People are spending fewer hours with AM/FM radio, more with their iPod or sites such as Pandora Radio.
But the format is far from dead. Its appeal remains the same: it’s free and offers personality. After business bottomed out in 2009, Atlanta radio saw signs of a recovery this past year, with revenue growth in the 5 to 6 percent range.
Here are this year’s most notable stories, with links to the original stories:
- With ratings falling, news/talk 750/WSB-AM in August added an FM signal at 95.5, replacing hip-hop station The Beat. So far, so good as the station regained listeners it had lost since early 2009.
- With the Beat gone, Groove 105.7 became Wild in November, with a hip-hop music mix that sounds much like the old Beat.
- V-103 remained top dog in the ratings despite some changes.
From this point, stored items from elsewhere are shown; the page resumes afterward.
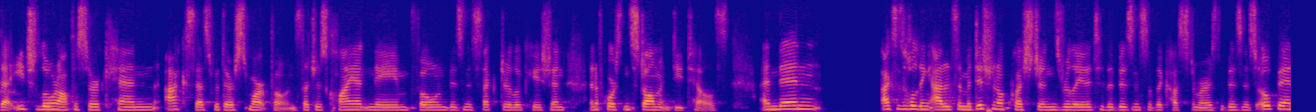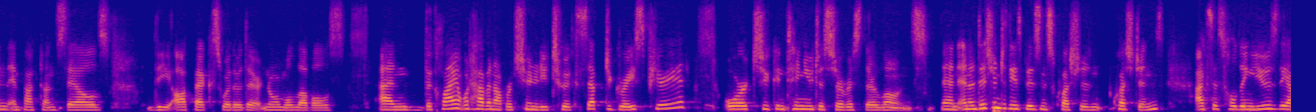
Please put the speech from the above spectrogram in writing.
that each loan officer can access with their smartphones, such as client name, phone, business sector location, and of course, installment details. And then Access Holding added some additional questions related to the business of the customer. Is the business open, impact on sales, the OPEX, whether they're at normal levels. And the client would have an opportunity to accept a grace period or to continue to service their loans. And in addition to these business question, questions, Access Holding used the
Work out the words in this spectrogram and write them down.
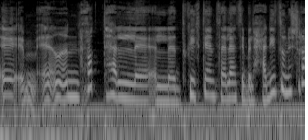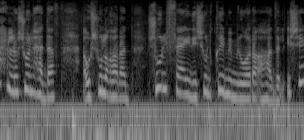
إيه، إيه، نحط هالدقيقتين ثلاثة بالحديث ونشرح له شو الهدف أو شو الغرض شو الفائدة شو القيمة من وراء هذا الإشي.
In January, the R&B/hip-hop station dumped its long-time night-time host Joyce Littel, who has yet to be replaced. In late spring, up-and-comer Elle Duncan was moved from mid-days to mornings, replacing Miss Sophia. The mid-day slot remains open. Then things got strange in November: Duncan got into a verbal argument with afternoon producer Nina Brown. Brown aired some of Duncan’s profanity-laced tirade for the world to hear. Brown is no longer at V-103.
- The Bert Show on top 40 station Q100, a dominant morning show force in Atlanta, has entered the potentially lucrative syndication world, adding a Nashville station in June. (Remember the drama earlier in the year over Jeff Dauler almost leaving for Star 94? We’ll see what happens with newly betrothed Jenn Hobby and Melissa Carter, whose contracts are reportedly up next year. Bert Weiss is good through early 2012. )
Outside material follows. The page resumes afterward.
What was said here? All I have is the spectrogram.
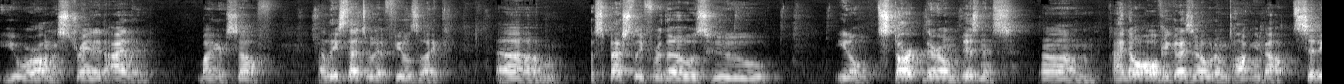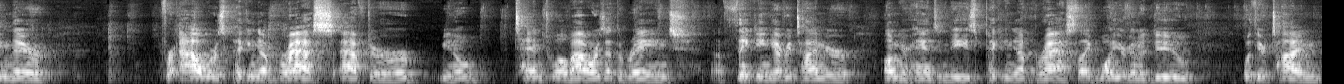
you are on a stranded island by yourself. At least that's what it feels like. Um, especially for those who you know, start their own business. Um, I know all of you guys know what I'm talking about. Sitting there for hours picking up brass after, you know, 10, 12 hours at the range, uh, thinking every time you're on your hands and knees picking up brass, like what you're going to do with your time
- By early 2009, 94.9/The Bull had made little traction against veteran country station Kicks 101.5. Enter Scott Lindy, a program director who streamlined the sound, teaming Dunwoody High School grad Jason Pullman with Kicks refugee Kristen Gates for mornings. By late summer of this year, the station was beating Kicks in key demographics. Lindy mysteriously lost his job at the Bull in August, but quickly found a new one helming struggling pop station Star 94.
- Steve McCoy, after nearly three decades in Atlanta (most notably at Star 94), lost his job at B98.5 in February. He is now on a classic hits station in Denver. His former on-air partner Vikki Locke remains as a solo morning host at the soft rock station.
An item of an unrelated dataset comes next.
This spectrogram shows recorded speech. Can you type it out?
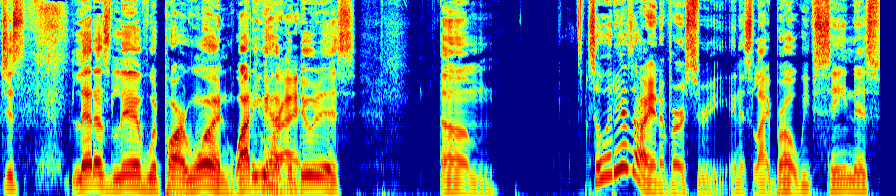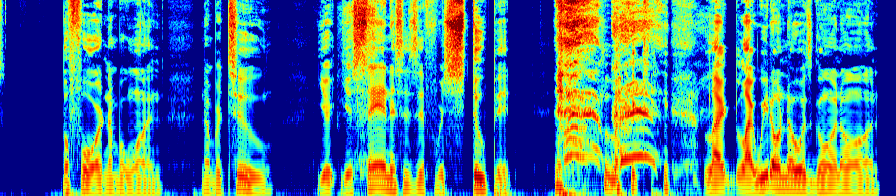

- News/talk station 640/WGST abandoned local weekday programming in 2009 but is trying again with Rob Johnson from Modesto, Calif. in mornings and conservative host Rusty Humphries in afternoons, replacing Dave Ramsey January 3, 2011.
- As 680/The Fan dominated the sports talk arena, rival 790/The Zone’s owners Andrew Saltzman and Steak Shapiro (who took a bath running stations in St. Louis) sold out to its leasor, Lincoln Financial. But for listeners, there are no obvious changes – yet. The Fan, in the meantime, added an FM signal at 93.7.
- Sirius/XM satellite radio reached 20 million subscribers and kept Howard Stern on board for another five years.
- Pandora, fueled heavily by smartphone app usage, now has 65 million-plus registered users in the United States, about two million of them in metro Atlanta.